__Work required__: An exact copy of the entries is required, excluding any pictures.

Stored data entries:
==================================================
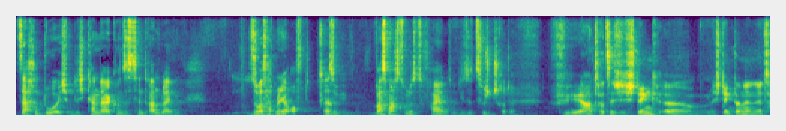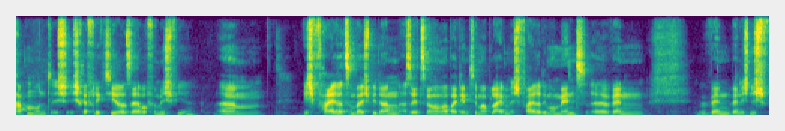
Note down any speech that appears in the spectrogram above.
Sache durch und ich kann da konsistent dranbleiben. Sowas hat man ja oft. Also was machst du, um das zu feiern, so diese Zwischenschritte? Ja, tatsächlich, ich denke äh, ich denk dann in Etappen und ich, ich reflektiere selber für mich viel. Ähm, ich feiere zum Beispiel dann, also jetzt, wenn wir mal bei dem Thema bleiben, ich feiere den Moment, äh, wenn, wenn, wenn ich nicht,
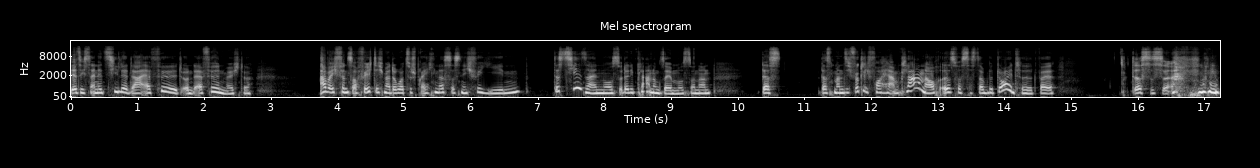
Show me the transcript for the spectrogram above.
der sich seine Ziele da erfüllt und erfüllen möchte. Aber ich finde es auch wichtig, mal darüber zu sprechen, dass das nicht für jeden das Ziel sein muss oder die Planung sein muss, sondern dass dass man sich wirklich vorher im Klaren auch ist, was das dann bedeutet, weil das ist, äh, man,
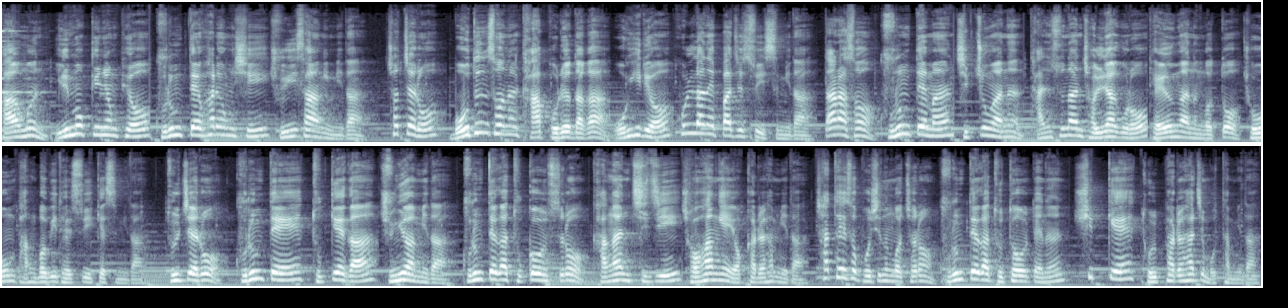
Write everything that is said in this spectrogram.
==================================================
__Task response__:
Note down any speech that appears in the spectrogram above.
Sache durch und ich kann da konsistent dranbleiben. Sowas hat man ja oft. Also was machst du, um das zu feiern, so diese Zwischenschritte? Ja, tatsächlich, ich denke äh, ich denk dann in Etappen und ich, ich reflektiere selber für mich viel. Ähm, ich feiere zum Beispiel dann, also jetzt, wenn wir mal bei dem Thema bleiben, ich feiere den Moment, äh, wenn, wenn, wenn ich nicht,
Show me the transcript for the spectrogram above.
der sich seine Ziele da erfüllt und erfüllen möchte. Aber ich finde es auch wichtig, mal darüber zu sprechen, dass das nicht für jeden das Ziel sein muss oder die Planung sein muss, sondern dass dass man sich wirklich vorher im Klaren auch ist, was das dann bedeutet, weil das ist, äh, man,
Write everything that is said in this spectrogram.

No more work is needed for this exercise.